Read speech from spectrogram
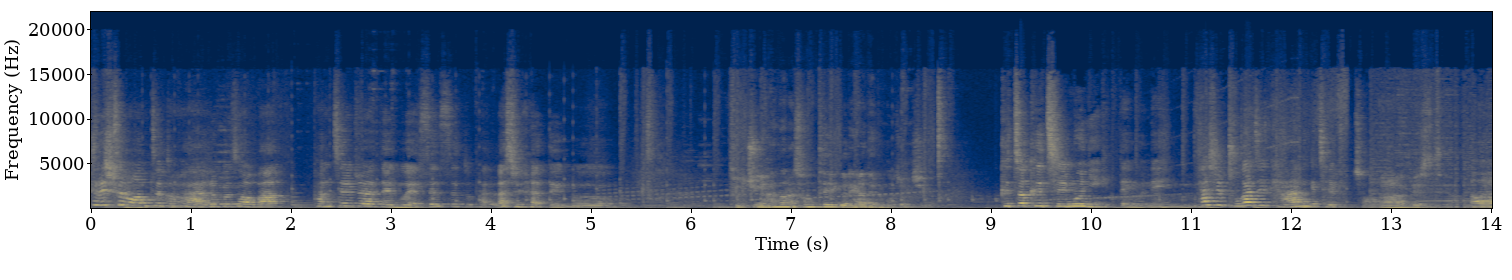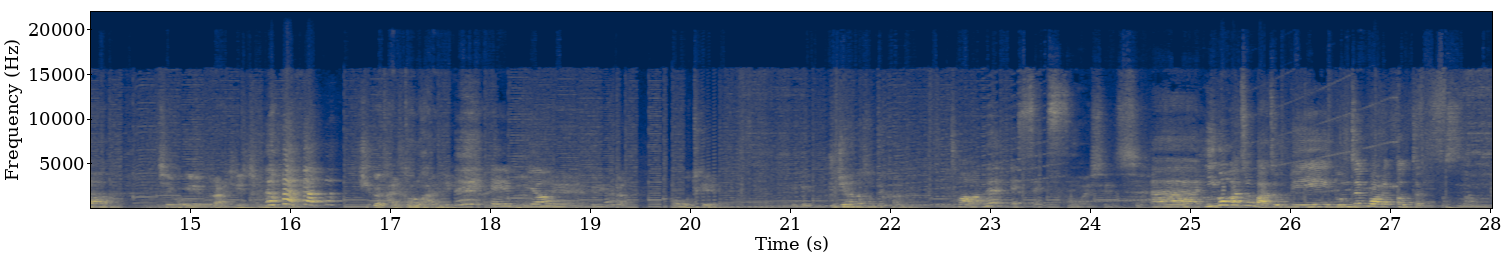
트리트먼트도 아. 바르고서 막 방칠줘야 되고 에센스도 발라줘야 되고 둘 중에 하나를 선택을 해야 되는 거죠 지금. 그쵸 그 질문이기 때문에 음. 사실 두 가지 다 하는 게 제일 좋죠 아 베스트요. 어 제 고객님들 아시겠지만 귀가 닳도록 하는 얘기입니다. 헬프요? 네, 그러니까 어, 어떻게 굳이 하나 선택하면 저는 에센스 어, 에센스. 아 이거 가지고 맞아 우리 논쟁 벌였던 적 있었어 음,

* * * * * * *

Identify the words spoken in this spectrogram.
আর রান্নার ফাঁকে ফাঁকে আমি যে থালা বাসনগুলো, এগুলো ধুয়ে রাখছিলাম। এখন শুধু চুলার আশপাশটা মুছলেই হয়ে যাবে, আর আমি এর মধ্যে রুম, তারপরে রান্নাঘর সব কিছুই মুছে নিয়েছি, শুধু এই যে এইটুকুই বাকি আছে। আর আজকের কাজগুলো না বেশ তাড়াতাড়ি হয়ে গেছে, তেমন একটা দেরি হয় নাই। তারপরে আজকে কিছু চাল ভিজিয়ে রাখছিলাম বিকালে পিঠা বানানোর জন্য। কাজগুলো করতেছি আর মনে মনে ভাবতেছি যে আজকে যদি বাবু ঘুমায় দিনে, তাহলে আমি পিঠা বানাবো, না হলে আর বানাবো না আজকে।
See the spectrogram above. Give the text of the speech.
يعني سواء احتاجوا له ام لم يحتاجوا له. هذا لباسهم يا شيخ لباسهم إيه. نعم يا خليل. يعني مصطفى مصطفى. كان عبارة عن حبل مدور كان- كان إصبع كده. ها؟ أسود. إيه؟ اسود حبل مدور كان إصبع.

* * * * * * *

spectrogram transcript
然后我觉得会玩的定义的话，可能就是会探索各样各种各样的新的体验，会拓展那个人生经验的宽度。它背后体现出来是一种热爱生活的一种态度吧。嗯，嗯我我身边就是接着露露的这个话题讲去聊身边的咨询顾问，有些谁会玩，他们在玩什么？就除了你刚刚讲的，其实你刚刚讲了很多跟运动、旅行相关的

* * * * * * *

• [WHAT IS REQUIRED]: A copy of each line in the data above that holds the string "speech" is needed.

• [OUTPUT OF THE EXERCISE]:
Read speech from spectrogram
See the spectrogram above. Give the text of the speech.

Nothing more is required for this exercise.